— Exercise requirements —
Copy each line in the data below that contains the word "levels".

[Opening Information shown section]

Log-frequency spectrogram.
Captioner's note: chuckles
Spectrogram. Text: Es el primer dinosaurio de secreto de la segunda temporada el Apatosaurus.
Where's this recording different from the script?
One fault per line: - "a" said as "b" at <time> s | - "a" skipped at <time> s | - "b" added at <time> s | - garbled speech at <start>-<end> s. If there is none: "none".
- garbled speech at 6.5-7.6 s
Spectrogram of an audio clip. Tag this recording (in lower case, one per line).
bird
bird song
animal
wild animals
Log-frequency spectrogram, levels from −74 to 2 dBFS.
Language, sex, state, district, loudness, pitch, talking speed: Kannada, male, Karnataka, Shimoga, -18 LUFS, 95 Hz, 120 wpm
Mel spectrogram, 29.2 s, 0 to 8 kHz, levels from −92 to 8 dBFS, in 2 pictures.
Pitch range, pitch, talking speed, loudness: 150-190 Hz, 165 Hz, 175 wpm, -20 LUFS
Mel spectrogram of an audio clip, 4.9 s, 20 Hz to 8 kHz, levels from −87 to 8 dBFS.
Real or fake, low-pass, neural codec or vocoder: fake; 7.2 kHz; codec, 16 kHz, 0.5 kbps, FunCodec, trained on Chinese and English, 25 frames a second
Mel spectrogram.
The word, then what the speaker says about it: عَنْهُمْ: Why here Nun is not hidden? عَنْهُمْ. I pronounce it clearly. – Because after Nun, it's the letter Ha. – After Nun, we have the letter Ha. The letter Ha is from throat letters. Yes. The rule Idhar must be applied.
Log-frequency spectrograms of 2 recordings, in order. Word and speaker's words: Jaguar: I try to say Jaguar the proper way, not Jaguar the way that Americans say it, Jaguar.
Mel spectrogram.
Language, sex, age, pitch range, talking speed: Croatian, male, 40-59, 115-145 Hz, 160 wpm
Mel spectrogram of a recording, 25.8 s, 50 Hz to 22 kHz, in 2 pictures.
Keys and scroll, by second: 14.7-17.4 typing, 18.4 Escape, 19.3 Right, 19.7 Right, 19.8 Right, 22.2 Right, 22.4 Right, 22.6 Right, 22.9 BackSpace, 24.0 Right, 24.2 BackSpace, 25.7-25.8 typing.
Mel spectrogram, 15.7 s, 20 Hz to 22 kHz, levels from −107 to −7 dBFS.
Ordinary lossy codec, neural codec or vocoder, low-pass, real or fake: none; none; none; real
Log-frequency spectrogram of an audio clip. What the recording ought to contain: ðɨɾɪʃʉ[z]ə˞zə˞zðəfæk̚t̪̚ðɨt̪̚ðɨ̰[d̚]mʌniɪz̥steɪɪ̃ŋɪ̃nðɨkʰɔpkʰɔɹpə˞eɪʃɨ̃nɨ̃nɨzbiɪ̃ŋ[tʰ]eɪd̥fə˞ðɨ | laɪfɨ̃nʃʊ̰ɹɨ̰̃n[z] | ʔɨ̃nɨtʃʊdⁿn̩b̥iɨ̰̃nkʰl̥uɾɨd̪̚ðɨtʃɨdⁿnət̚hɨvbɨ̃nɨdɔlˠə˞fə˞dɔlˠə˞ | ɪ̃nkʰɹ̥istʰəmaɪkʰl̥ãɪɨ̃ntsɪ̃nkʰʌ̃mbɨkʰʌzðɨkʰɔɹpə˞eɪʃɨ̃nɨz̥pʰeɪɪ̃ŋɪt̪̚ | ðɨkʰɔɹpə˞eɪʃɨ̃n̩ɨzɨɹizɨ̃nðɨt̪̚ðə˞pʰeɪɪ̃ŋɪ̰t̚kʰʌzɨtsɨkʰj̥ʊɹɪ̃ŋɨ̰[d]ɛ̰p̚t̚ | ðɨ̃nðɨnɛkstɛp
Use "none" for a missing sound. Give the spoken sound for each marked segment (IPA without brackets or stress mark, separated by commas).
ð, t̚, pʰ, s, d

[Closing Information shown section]
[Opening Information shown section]

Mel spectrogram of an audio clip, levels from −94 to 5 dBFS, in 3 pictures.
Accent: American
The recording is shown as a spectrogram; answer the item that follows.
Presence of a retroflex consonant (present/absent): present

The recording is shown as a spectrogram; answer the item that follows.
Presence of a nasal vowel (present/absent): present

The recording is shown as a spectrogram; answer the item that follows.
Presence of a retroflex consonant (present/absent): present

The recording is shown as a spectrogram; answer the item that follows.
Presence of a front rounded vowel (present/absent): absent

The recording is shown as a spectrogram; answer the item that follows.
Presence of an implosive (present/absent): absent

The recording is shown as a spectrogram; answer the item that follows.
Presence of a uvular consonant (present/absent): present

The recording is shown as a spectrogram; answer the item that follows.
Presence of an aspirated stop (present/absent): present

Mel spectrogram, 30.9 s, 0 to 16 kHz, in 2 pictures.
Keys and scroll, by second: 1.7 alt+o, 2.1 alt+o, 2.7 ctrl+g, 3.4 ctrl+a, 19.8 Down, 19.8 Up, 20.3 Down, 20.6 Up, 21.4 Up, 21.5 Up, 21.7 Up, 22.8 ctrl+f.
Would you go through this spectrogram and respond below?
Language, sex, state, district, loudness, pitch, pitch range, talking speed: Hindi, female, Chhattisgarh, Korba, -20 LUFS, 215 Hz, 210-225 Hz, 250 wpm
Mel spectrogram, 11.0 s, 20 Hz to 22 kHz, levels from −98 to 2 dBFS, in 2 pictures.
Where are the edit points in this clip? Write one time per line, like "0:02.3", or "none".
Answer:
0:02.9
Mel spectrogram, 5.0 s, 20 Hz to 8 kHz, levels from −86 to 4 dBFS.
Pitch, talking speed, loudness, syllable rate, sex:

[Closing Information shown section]
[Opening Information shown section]

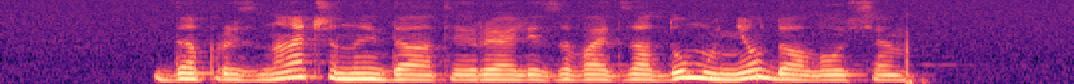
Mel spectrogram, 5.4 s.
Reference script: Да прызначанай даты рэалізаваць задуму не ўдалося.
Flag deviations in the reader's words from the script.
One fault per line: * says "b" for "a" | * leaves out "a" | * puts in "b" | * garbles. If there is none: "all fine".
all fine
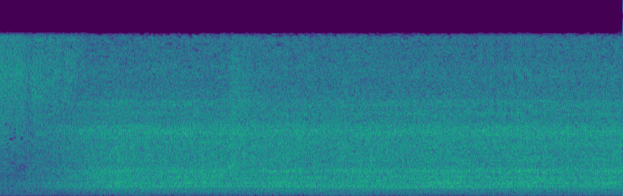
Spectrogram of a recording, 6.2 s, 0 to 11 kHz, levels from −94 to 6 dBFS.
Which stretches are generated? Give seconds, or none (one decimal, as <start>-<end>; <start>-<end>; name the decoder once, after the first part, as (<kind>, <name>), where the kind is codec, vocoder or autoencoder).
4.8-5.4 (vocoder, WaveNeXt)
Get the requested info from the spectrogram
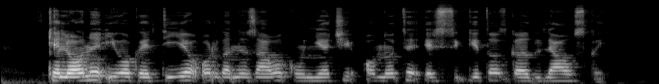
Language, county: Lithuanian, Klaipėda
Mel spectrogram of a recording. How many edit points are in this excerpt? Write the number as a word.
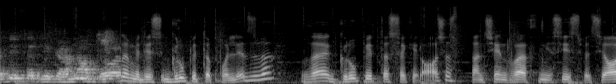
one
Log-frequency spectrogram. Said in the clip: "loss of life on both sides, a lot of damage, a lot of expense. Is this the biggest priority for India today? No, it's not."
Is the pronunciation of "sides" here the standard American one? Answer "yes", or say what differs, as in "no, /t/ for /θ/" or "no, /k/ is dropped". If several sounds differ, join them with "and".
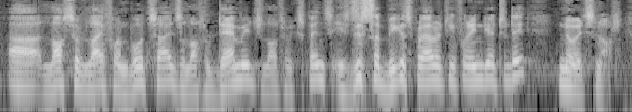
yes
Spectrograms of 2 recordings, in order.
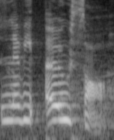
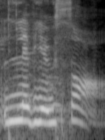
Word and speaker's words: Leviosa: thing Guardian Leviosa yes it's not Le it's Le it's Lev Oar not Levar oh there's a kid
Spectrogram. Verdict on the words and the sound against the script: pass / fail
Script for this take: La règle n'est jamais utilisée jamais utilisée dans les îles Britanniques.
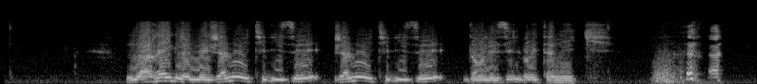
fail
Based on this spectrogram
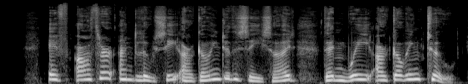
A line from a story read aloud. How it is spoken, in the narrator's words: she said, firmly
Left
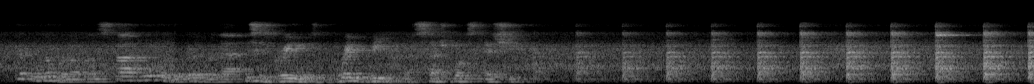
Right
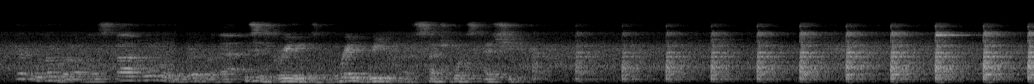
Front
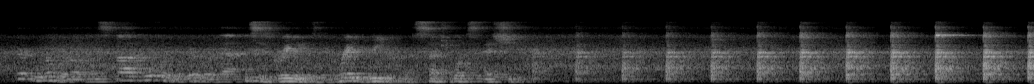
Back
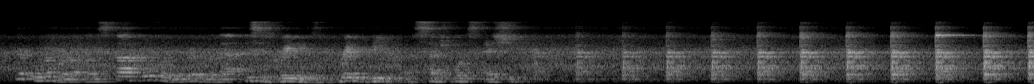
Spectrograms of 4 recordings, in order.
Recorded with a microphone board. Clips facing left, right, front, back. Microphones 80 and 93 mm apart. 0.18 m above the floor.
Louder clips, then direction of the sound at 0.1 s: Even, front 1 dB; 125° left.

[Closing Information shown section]

— Your response —
Log-frequency spectrogram, levels from −74 to 2 dBFS.
Mel spectrogram, 29.2 s, 0 to 8 kHz, levels from −92 to 8 dBFS, in 2 pictures.
Mel spectrogram of an audio clip, 4.9 s, 20 Hz to 8 kHz, levels from −87 to 8 dBFS.
Mel spectrogram, 15.7 s, 20 Hz to 22 kHz, levels from −107 to −7 dBFS.
Mel spectrogram of an audio clip, levels from −94 to 5 dBFS, in 3 pictures.
Mel spectrogram, 11.0 s, 20 Hz to 22 kHz, levels from −98 to 2 dBFS, in 2 pictures.
Mel spectrogram, 5.0 s, 20 Hz to 8 kHz, levels from −86 to 4 dBFS.
Spectrogram of a recording, 6.2 s, 0 to 11 kHz, levels from −94 to 6 dBFS.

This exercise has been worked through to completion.